Audi, a division of the Volkswagen Group, said only the plug-in hybrid electric model will keep its existing federal credit for the rest of the year. According to the company, the legislation that was passed by Congress “will have a significant impact on our business and on our consumers”.

The bill makes any electric vehicle assembled outside North America ineligible for tax credits, which has drawn criticism from the European Union, South Korea and many automakers. The bill allows credits for customers with binding contracts for vehicles that have not yet been delivered when Biden signs the legislation.

Kia said in a letter to its US dealers that the law means all its electric and plug-in vehicles will no longer qualify for tax credits once it is signed, unless customers have binding written contracts.
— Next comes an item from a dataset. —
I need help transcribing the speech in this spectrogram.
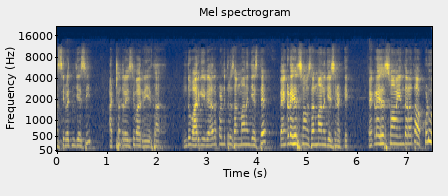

Kia urged dealers to contact customers on waiting lists to close contracts before Biden signs the law. The letter, which the company confirmed on Friday, called the “sudden change” in tax policy for electric vehicles “very disruptive to our business and, unfortunately, to our customers.”

VW-owned Porsche said on Friday that buyers of its Taycan and plug-in hybrid Cayenne and Panamera electric vehicles will immediately lose eligibility once the legislation is signed.

“For customers who have placed vehicles on order and are still awaiting delivery, their credit eligibility depends on the individual sales agreement, which is a matter between them and their independently owned and operated Porsche dealership,” said a carrier word of Porsche Cars North America.

The Alliance for Automotive Innovation, a trade group that represents VW, General Motors, Toyota Motor and Ford Motor, among others, said last week that 70 percent of 72 electric, plug-in hybrid and fuel cell models in the U.S. do not they will still be eligible after Biden signs the bill into law.

On January 1, when the new bill’s additional revenue and price caps, as well as essential battery and mineral supply rules, come into effect, “no one will qualify for the full credit when the additional supply requirements come into effect.” the group added.